In case you think the Yale Hallowe’en fiasco was a one-off, I’ve been doing a little checking and found this article about colleges creating sensitivity consultants to make sure the kids don’t wear anything offensive. Evidently you were able to check your costume idea ahead of time, and one of the helpful advisers would let you know if you were offending anyone, and if so, whom.
It’s easy to poke fun at this nonsense, but underneath it are two serious issues:

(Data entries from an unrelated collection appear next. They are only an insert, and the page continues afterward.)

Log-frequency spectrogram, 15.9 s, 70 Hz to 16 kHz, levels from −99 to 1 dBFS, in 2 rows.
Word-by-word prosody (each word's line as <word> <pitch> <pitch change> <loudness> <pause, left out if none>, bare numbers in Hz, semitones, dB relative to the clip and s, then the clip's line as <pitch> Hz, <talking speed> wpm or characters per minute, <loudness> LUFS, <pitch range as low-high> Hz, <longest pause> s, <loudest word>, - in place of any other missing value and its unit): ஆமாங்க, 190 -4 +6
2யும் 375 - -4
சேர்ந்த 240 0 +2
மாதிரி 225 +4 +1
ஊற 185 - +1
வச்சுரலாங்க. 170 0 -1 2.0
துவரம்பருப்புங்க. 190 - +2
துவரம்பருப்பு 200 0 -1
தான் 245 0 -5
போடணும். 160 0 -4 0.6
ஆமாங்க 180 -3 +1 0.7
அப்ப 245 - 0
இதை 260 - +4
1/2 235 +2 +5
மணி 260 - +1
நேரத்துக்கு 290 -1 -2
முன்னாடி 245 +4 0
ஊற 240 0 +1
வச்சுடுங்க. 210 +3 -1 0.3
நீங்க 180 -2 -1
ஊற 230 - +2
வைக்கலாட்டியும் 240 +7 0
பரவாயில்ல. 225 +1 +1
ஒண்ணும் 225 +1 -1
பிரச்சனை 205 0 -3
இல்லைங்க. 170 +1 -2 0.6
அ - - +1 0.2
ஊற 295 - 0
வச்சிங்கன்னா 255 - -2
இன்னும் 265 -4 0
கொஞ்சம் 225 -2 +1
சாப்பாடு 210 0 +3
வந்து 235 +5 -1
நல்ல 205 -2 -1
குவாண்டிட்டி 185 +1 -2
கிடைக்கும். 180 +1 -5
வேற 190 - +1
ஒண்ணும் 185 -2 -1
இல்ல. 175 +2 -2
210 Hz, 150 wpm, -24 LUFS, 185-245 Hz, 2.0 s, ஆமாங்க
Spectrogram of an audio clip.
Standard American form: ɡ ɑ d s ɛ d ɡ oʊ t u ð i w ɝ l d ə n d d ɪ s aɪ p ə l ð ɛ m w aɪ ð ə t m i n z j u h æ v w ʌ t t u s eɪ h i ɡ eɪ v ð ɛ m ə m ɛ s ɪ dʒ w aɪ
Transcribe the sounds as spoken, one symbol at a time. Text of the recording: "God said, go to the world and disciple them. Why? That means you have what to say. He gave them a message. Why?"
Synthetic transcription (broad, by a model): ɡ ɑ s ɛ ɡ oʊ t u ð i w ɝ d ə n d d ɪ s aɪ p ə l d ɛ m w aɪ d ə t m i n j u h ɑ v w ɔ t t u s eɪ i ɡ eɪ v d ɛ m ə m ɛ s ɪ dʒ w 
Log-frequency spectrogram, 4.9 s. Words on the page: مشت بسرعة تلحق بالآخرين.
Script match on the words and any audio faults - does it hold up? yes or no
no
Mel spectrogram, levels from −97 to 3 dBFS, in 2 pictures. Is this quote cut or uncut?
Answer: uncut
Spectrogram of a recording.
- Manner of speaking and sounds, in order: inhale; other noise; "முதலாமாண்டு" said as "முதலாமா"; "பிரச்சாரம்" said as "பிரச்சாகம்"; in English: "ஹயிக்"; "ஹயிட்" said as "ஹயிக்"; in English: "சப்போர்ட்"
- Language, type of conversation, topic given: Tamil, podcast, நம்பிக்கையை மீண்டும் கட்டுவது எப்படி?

- Some universities are actually paying people to do this. If these are the kinds of jobs for which budgets exist, this in turn feeds ever-rising tuition fees and, as we’ve seen, buyer resistance. At a time when universities are struggling to maintain (a) relevancy and (b) at least a semi-decent value proposition, a Hallowe’en costume consultancy program is…well, since it’s about Hallowe’en…grosteque. Macabre. Scary.

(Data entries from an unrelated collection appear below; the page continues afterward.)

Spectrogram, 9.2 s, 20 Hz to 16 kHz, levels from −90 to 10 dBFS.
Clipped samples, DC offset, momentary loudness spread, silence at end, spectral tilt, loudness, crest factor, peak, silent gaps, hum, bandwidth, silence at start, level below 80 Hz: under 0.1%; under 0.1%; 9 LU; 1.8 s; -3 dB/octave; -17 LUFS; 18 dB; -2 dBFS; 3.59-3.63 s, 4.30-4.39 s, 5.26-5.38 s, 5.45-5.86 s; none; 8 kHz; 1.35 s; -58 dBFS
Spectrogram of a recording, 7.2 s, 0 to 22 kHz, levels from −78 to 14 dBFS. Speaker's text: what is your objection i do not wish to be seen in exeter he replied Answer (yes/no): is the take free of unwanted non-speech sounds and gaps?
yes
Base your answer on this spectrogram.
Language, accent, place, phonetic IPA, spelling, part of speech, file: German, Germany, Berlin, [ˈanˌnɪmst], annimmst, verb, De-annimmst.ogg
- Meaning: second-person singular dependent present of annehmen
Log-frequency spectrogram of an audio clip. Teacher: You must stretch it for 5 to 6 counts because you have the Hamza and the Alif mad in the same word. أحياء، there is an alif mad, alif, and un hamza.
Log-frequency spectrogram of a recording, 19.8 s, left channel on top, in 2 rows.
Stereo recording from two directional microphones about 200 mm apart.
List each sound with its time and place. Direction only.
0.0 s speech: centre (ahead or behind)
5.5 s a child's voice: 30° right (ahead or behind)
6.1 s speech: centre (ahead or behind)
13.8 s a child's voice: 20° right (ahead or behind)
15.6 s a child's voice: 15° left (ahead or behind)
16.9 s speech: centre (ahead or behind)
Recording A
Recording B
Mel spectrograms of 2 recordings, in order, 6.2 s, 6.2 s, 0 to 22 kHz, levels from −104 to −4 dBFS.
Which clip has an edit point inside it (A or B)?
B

- If the kids can’t figure out how to deal with Hallowe’en costumes without adult help — which was really the point of the Yale nonsense — then what’s going to happen when they leave the hallowed halls? Shouldn’t we be starting to see a connection between the underemployed college grads and the stuff they learned — or didn’t learn — back in university?